> Requirement
A precise copy of the data is required, with every picture left out.

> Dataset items
___
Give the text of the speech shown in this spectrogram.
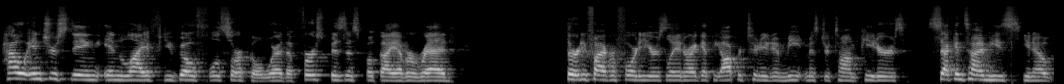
how interesting in life you go full circle, where the first business book I ever read 35 or 40 years later, I get the opportunity to meet Mr. Tom Peters. Second time he's, you know,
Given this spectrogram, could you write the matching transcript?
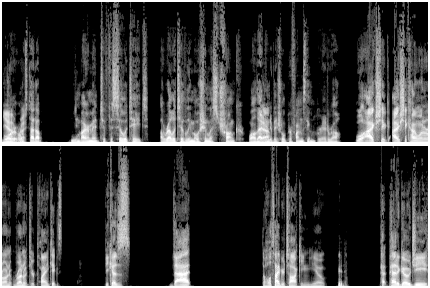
yeah, or, right. or set up the environment to facilitate a relatively motionless trunk while that yeah. individual performs the inverted row. Well, I actually, I actually kind of want to run, run with your plank ex- because that the whole time you're talking, you know, pe- pedagogy.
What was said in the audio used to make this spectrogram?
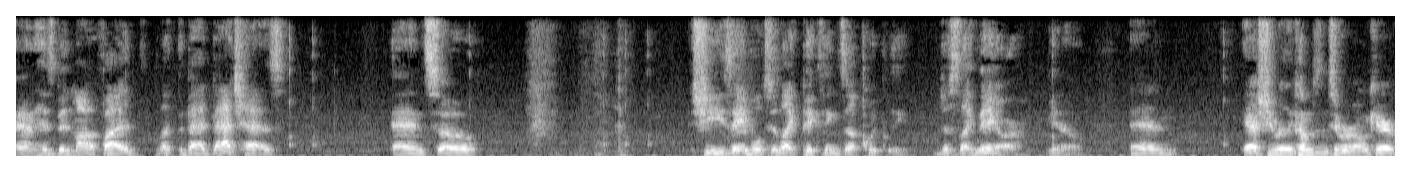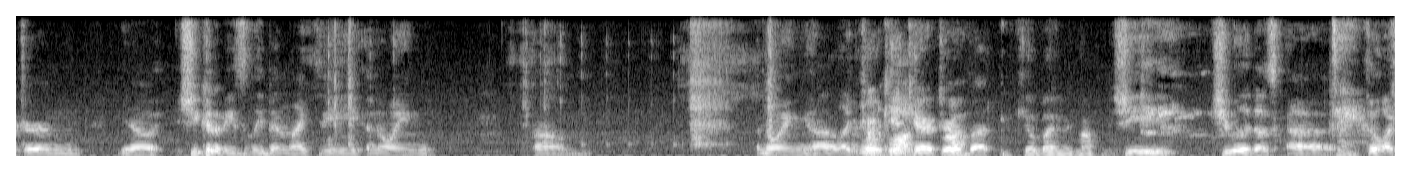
and has been modified like the Bad Batch has, and so she's able to like pick things up quickly, just like they are, you know, and yeah, she really comes into her own character, and you know, she could have easily been like the annoying, um, annoying uh, like little kid block. character, Wow. but Killed by McMuffin. she she really does uh, feel like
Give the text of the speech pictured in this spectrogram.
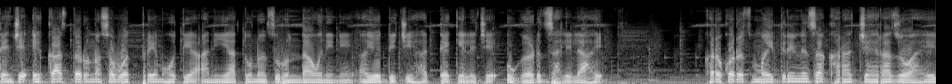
त्यांचे एकाच तरुणासोबत प्रेम होते आणि यातूनच वृंदावनीने अयोध्येची हत्या केल्याचे उघड झालेलं आहे. खरोखरच मैत्रिणीचा खरा चेहरा जो आहे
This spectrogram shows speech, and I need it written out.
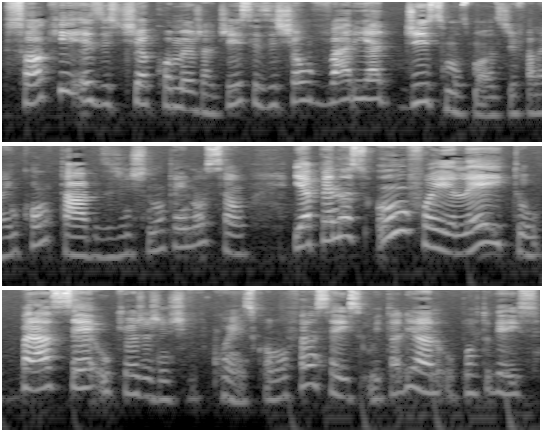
Só que existia, como eu já disse, existiam variadíssimos modos de falar, incontáveis, a gente não tem noção. E apenas um foi eleito para ser o que hoje a gente conhece como o francês, o italiano, o português.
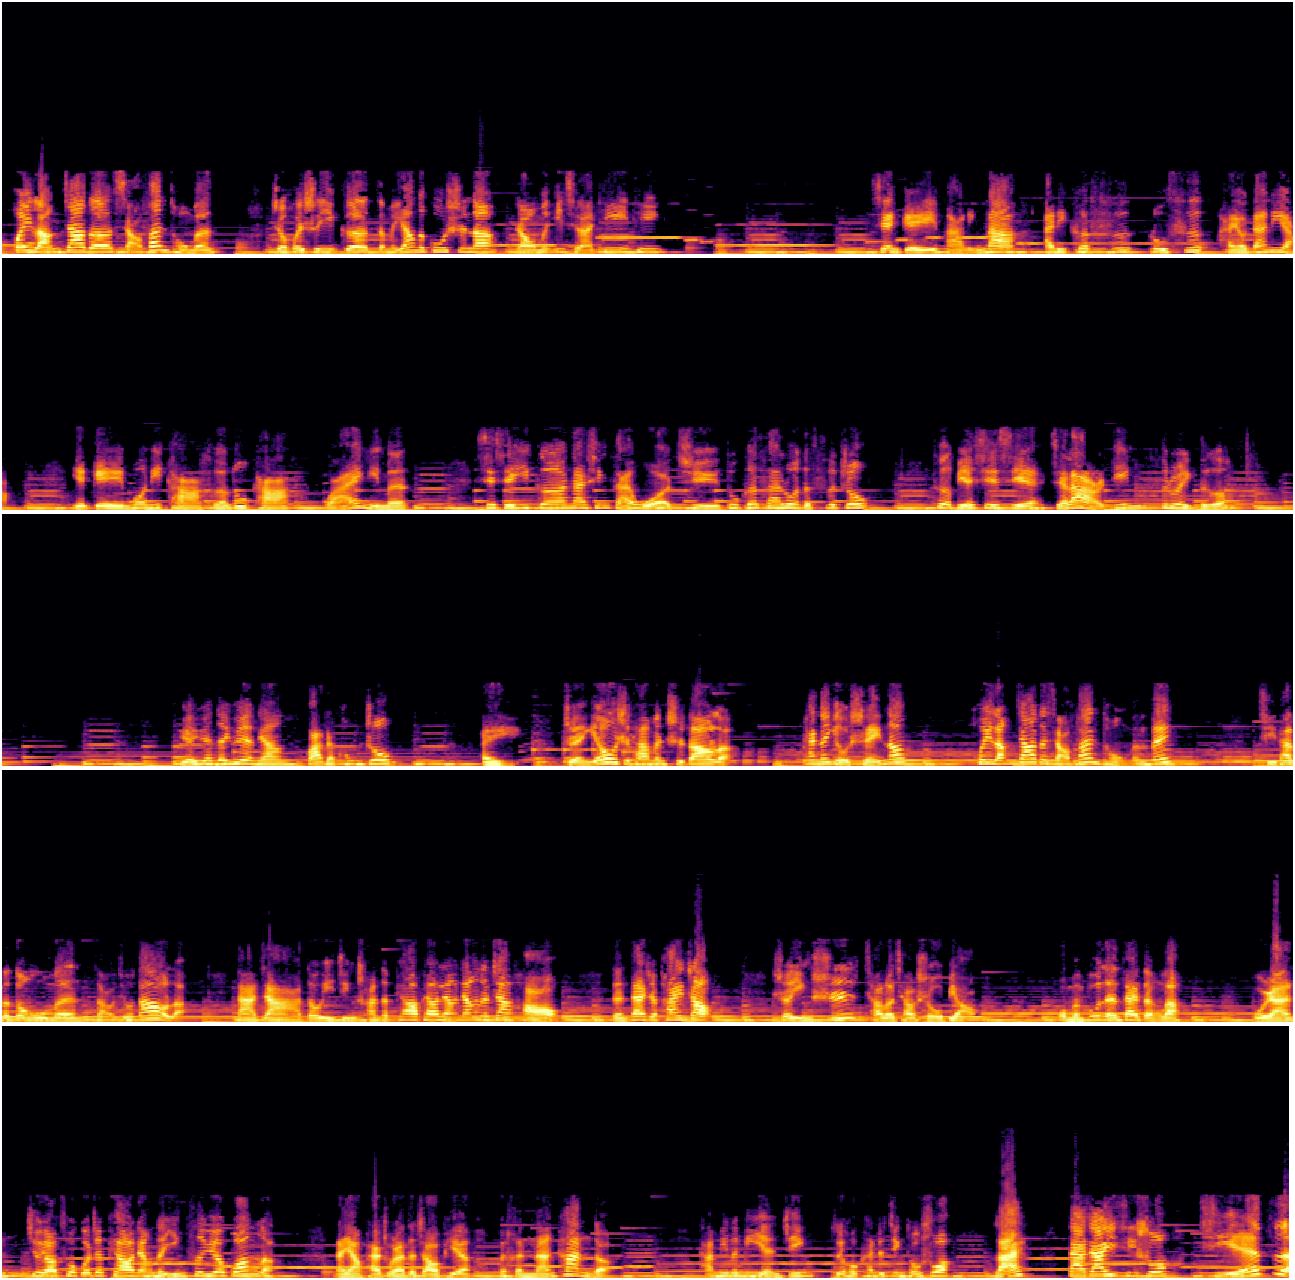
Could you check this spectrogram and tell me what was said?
灰狼家的小饭桶们，这会是一个怎么样的故事呢？让我们一起来听一听。献给马琳娜、艾利克斯、露丝，还有丹尼尔，也给莫妮卡和路卡，我爱你们。谢谢一哥耐心载我去杜哥塞洛的四周，特别谢谢杰拉尔丁斯瑞德。圆圆的月亮挂在空中，哎，准又是他们迟到了，还能有谁呢？灰狼家的小饭桶们呗。其他的动物们早就到了，大家都已经穿得漂漂亮亮的站好，等待着拍照。摄影师敲了敲手表，我们不能再等了，不然就要错过这漂亮的银色月光了。那样拍出来的照片会很难看的。他眯了眯眼睛，最后看着镜头说：“来，大家一起说茄子。”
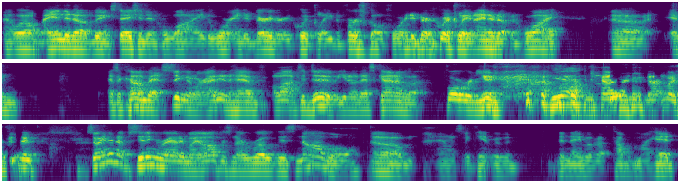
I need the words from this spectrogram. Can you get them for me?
Uh, well, I ended up being stationed in Hawaii. The war ended very very quickly. The first Gulf War ended very quickly, and I ended up in Hawaii. Uh, and as a combat signaler, I didn't have a lot to do. You know, that's kind of a forward unit. Yeah. not much to do. So I ended up sitting around in my office and I wrote this novel. Um, I honestly can't remember the name of it off the top of my head.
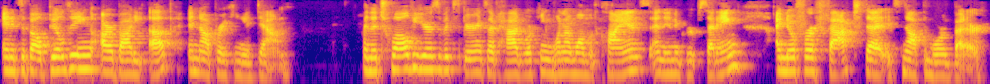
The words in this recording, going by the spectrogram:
and it's about building our body up and not breaking it down. In the 12 years of experience I've had working one on one with clients and in a group setting, I know for a fact that it's not the more better.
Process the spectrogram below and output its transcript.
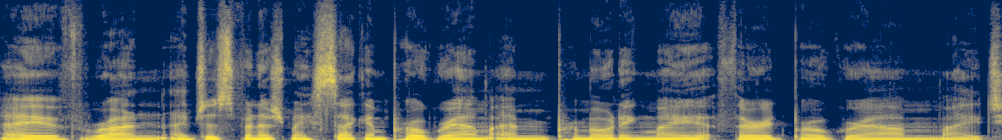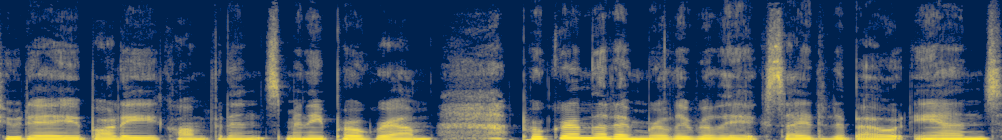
I've run, I just finished my second program. I'm promoting my third program, my two day body confidence mini program, program that I'm really, really excited about. And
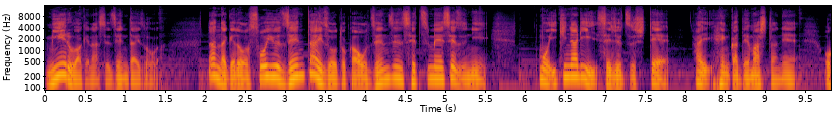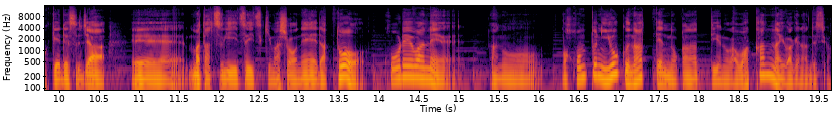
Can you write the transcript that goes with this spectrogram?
見えるわけなんですよ全体像が。なんだけどそういう全体像とかを全然説明せずにもういきなり施術してはい変化出ましたね OK ですじゃあ、えー、また次いついつ来ましょうねだとこれはねあのまあ、本当に良くなってんのかなっていうのが分かんないわけなんですよ。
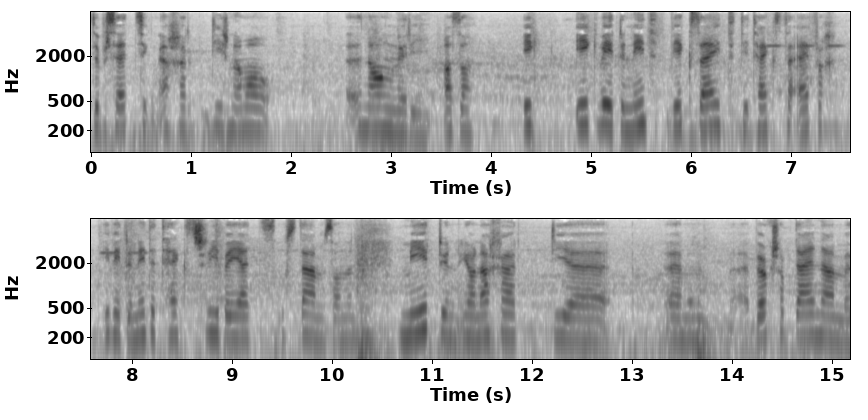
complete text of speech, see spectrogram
die Übersetzung nachher, die ist nochmal eine andere. Also ich, ich werde nicht, wie gesagt, die Texte einfach, ich werde nicht einen Text schreiben jetzt aus dem, sondern wir tun ja nachher die ähm, Workshop-Teilnehmer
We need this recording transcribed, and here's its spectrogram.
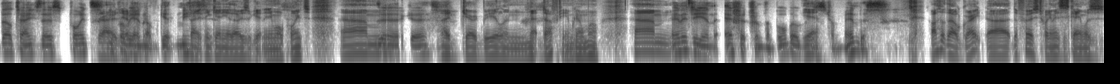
They'll change those points. Yeah, you probably end up getting me. don't think any of those are getting any more points. Um, Yeah, okay. I had Jared Beal and Matt Dufty. I'm going well. Um, Energy and effort from the Bulldogs Yeah. is tremendous. I thought they were great. Uh, the first 20 minutes of this game was,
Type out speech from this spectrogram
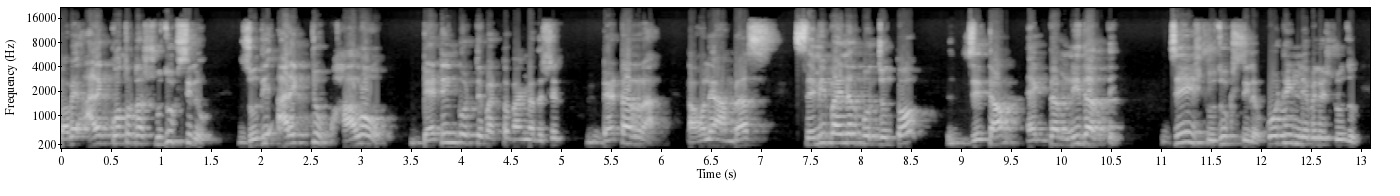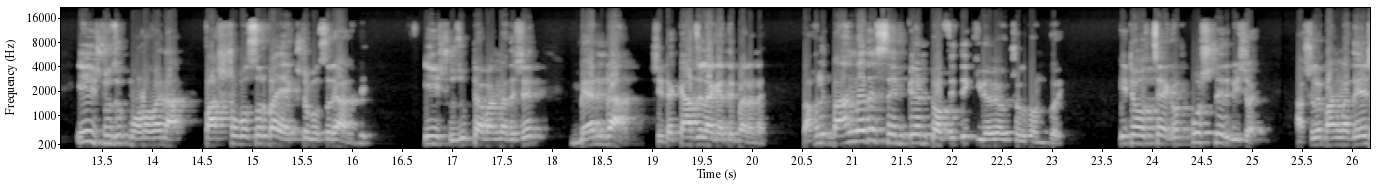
তবে আরেক কতটা সুযোগ ছিল, যদি আরেকটু ভালো ব্যাটিং করতে পারতো বাংলাদেশের ব্যাটাররা তাহলে আমরা সেমিফাইনাল পর্যন্ত যেতাম একদম নিদান্তে। যে সুযোগ ছিল, কঠিন লেভেলের সুযোগ। এই সুযোগ মনে হয় না পাঁচশো বছর বা একশো বছরে আসবে। এই সুযোগটা বাংলাদেশের ম্যানরা সেটা কাজে লাগাতে পারে না। তাহলে বাংলাদেশ চ্যাম্পিয়ন ট্রফিতে কীভাবে অংশগ্রহণ করে? এটা হচ্ছে এখন প্রশ্নের বিষয়। আসলে Bangladesh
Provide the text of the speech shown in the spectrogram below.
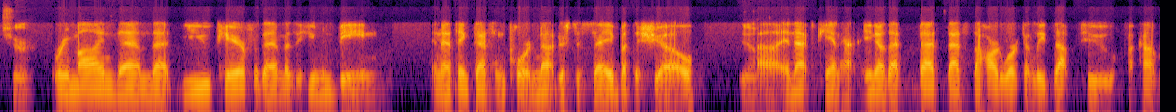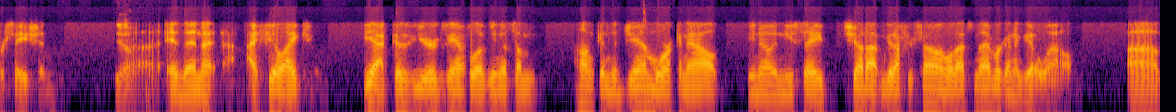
Sure. Remind them that you care for them as a human being, and I think that's important, not just to say, but to show. Yeah. Uh, and that can, ha- you know, that that that's the hard work that leads up to a conversation. Yeah. Uh, and then I, I feel like, yeah, because your example of you know some hunk in the gym working out, you know, and you say shut up and get off your phone. Well, that's never going to go well. Uh,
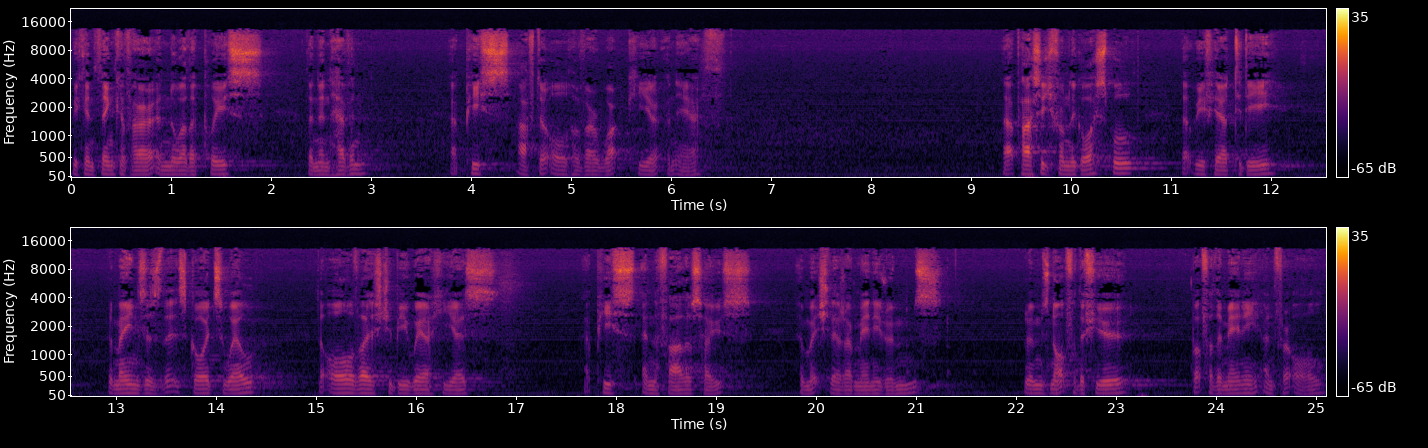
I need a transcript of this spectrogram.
We can think of her in no other place than in heaven at peace after all of our work here on earth. That passage from the Gospel that we've heard today reminds us that it's God's will that all of us should be where He is, at peace in the Father's house, in which there are many rooms, rooms not for the few, but for the many and for all.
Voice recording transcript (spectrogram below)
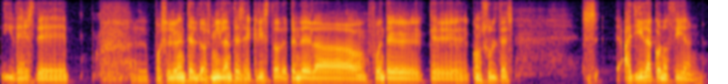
y desde eh, posiblemente el 2000 antes de Cristo, depende de la fuente que consultes, allí la conocían,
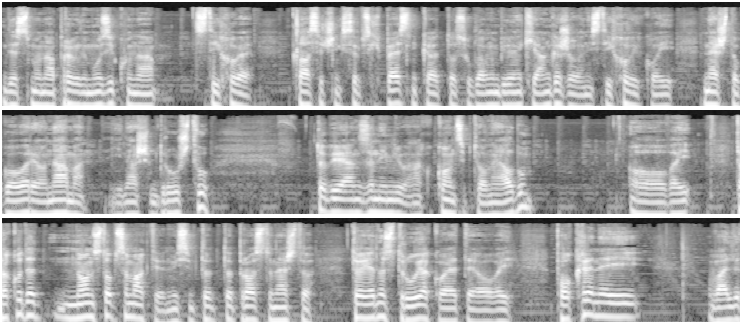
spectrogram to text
gde smo napravili muziku na stihove klasičnih srpskih pesnika, to su uglavnom bili neki angažovani stihovi koji nešto govore o nama i našem društvu. To je bio jedan zanimljiv, onako, konceptualni album. Ovaj, tako da non stop sam aktivan, mislim, to, to je prosto nešto, to je jedna struja koja te ovaj, pokrene i valjda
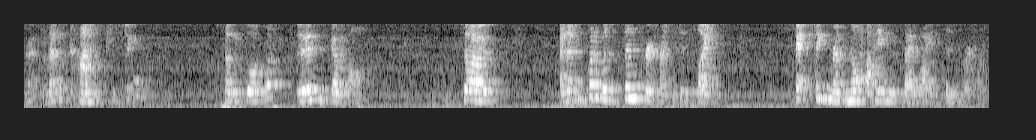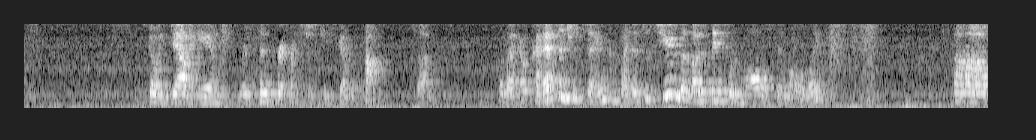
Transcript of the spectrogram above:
Okay, so that was kind of interesting. So we thought, what earth is going on? So, and if you put it with the thin preference, it's like fat stigma is not behaving the same way as thin preference it's going down again, whereas thin preference just keeps going up. So we're like, okay, that's interesting because I just assumed that those things would model similarly. Um,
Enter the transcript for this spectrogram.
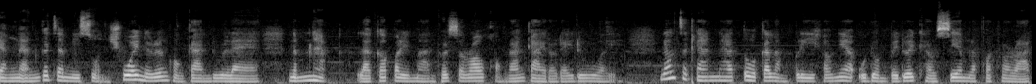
ดังนั้นก็จะมีส่วนช่วยในเรื่องของการดูแลน้ำหนักแล้วก็ปริมาณคอเลสเตอรอลของร่างกายเราได้ด้วย นอกจากนั้นนะคะตัวกระหล่ำปลีเขาเนี่ยอุดมไปด้วยแคลเซียมและฟอสฟอรัส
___
> Result
Give the text of the speech shown in this spectrogram.
how interesting in life you go full circle, where the first business book I ever read 35 or 40 years later, I get the opportunity to meet Mr. Tom Peters. Second time he's, you know,
Given this spectrogram, could you write the matching transcript?
yeah, or, right. or set up the environment to facilitate a relatively motionless trunk while that yeah. individual performs the inverted row. Well, I actually, I actually kind of want to run, run with your plank ex- because that the whole time you're talking, you know, pe- pedagogy.
What was said in the audio used to make this spectrogram?
and has been modified like the Bad Batch has, and so she's able to like pick things up quickly, just like they are, you know, and yeah, she really comes into her own character, and you know, she could have easily been like the annoying, um, annoying uh, like little kid block. character, Wow. but Killed by McMuffin. she she really does uh, feel like
Give the text of the speech pictured in this spectrogram.
त्यांचे एकाच तरुणासोबत प्रेम होते आणि यातूनच वृंदावनीने अयोध्येची हत्या केल्याचे उघड झालेलं आहे. खरोखरच मैत्रिणीचा खरा चेहरा जो आहे
This spectrogram shows speech, and I need it written out.
Só que existia, como eu já disse, existiam variadíssimos modos de falar, incontáveis, a gente não tem noção. E apenas um foi eleito para ser o que hoje a gente conhece como o francês, o italiano, o português.
Could you check this spectrogram and tell me what was said?
灰狼家的小饭桶们，这会是一个怎么样的故事呢？让我们一起来听一听。献给马琳娜、艾利克斯、露丝，还有丹尼尔，也给莫妮卡和路卡，我爱你们。谢谢一哥耐心载我去杜哥塞洛的四周，特别谢谢杰拉尔丁斯瑞德。圆圆的月亮挂在空中，哎，准又是他们迟到了，还能有谁呢？灰狼家的小饭桶们呗。其他的动物们早就到了，大家都已经穿得漂漂亮亮的站好，等待着拍照。摄影师敲了敲手表，我们不能再等了，不然就要错过这漂亮的银色月光了。那样拍出来的照片会很难看的。他眯了眯眼睛，最后看着镜头说：“来，大家一起说茄子。”
I need the words from this spectrogram. Can you get them for me?
Uh, well, I ended up being stationed in Hawaii. The war ended very very quickly. The first Gulf War ended very quickly, and I ended up in Hawaii. Uh, and as a combat signaler, I didn't have a lot to do. You know, that's kind of a forward unit. Yeah. not much to do. So I ended up sitting around in my office and I wrote this novel. Um, I honestly can't remember the name of it off the top of my head.
The words in this recording, going by the spectrogram:
and it's about building our body up and not breaking it down. In the 12 years of experience I've had working one on one with clients and in a group setting, I know for a fact that it's not the more better.
Process the spectrogram below and output its transcript.
I've run, I just finished my second program. I'm promoting my third program, my two day body confidence mini program, program that I'm really, really excited about. And
Can you write the transcript that goes with this spectrogram?
見えるわけなんですよ全体像が。なんだけどそういう全体像とかを全然説明せずにもういきなり施術してはい変化出ましたね OK ですじゃあ、えー、また次いついつ来ましょうねだとこれはねあのまあ、本当に良くなってんのかなっていうのが分かんないわけなんですよ。
complete text of speech, see spectrogram
die Übersetzung nachher, die ist nochmal eine andere. Also ich, ich werde nicht, wie gesagt, die Texte einfach, ich werde nicht einen Text schreiben jetzt aus dem, sondern wir tun ja nachher die ähm, Workshop-Teilnehmer
We need this recording transcribed, and here's its spectrogram.
They'll change those points. Yeah, you probably end up getting me. don't think any of those are getting any more points. Um, Yeah, okay. I had Jared Beal and Matt Dufty. I'm going well. Um, Energy and effort from the Bulldogs Yeah. is tremendous. I thought they were great. Uh, the first 20 minutes of this game was,
Type out speech from this spectrogram
তবে আরেক কতটা সুযোগ ছিল, যদি আরেকটু ভালো ব্যাটিং করতে পারতো বাংলাদেশের ব্যাটাররা তাহলে আমরা সেমিফাইনাল পর্যন্ত যেতাম একদম নিদান্তে। যে সুযোগ ছিল, কঠিন লেভেলের সুযোগ। এই সুযোগ মনে হয় না পাঁচশো বছর বা একশো বছরে আসবে। এই সুযোগটা বাংলাদেশের ম্যানরা সেটা কাজে লাগাতে পারে না। তাহলে বাংলাদেশ চ্যাম্পিয়ন ট্রফিতে কীভাবে অংশগ্রহণ করে? এটা হচ্ছে এখন প্রশ্নের বিষয়। আসলে Bangladesh
Provide the text of the speech shown in the spectrogram below.
Sure. Remind them that you care for them as a human being, and I think that's important, not just to say, but to show. Yeah. Uh, and that can, ha- you know, that that that's the hard work that leads up to a conversation. Yeah. Uh, and then I, I feel like, yeah, because your example of you know some hunk in the gym working out, you know, and you say shut up and get off your phone. Well, that's never going to go well. Uh,
I need a transcript of this spectrogram.
We can think of her in no other place than in heaven at peace after all of our work here on earth. That passage from the Gospel that we've heard today reminds us that it's God's will that all of us should be where He is, at peace in the Father's house, in which there are many rooms, rooms not for the few, but for the many and for all.
Voice recording transcript (spectrogram below)
y desde eh, posiblemente el 2000 antes de Cristo, depende de la fuente que consultes, allí la conocían,
spectrogram to text
gde smo napravili muziku na stihove klasičnih srpskih pesnika, to su uglavnom bili neki angažovani stihovi koji nešto govore o nama i našem društvu. To je bio jedan zanimljiv, onako, konceptualni album. Ovaj, tako da non stop sam aktivan, mislim, to, to je prosto nešto, to je jedna struja koja te ovaj, pokrene i valjda
Transcript of the spectrogram above:
Okay, so that was kind of interesting. So we thought, what earth is going on? So, and if you put it with the thin preference, it's like fat stigma is not behaving the same way as thin preference it's going down again, whereas thin preference just keeps going up. So we're like, okay, that's interesting because I just assumed that those things would model similarly. Um,
Enter the transcript for this spectrogram.
ดังนั้นก็จะมีส่วนช่วยในเรื่องของการดูแลน้ำหนักแล้วก็ปริมาณคอเลสเตอรอลของร่างกายเราได้ด้วย นอกจากนั้นนะคะตัวกระหล่ำปลีเขาเนี่ยอุดมไปด้วยแคลเซียมและฟอสฟอรัส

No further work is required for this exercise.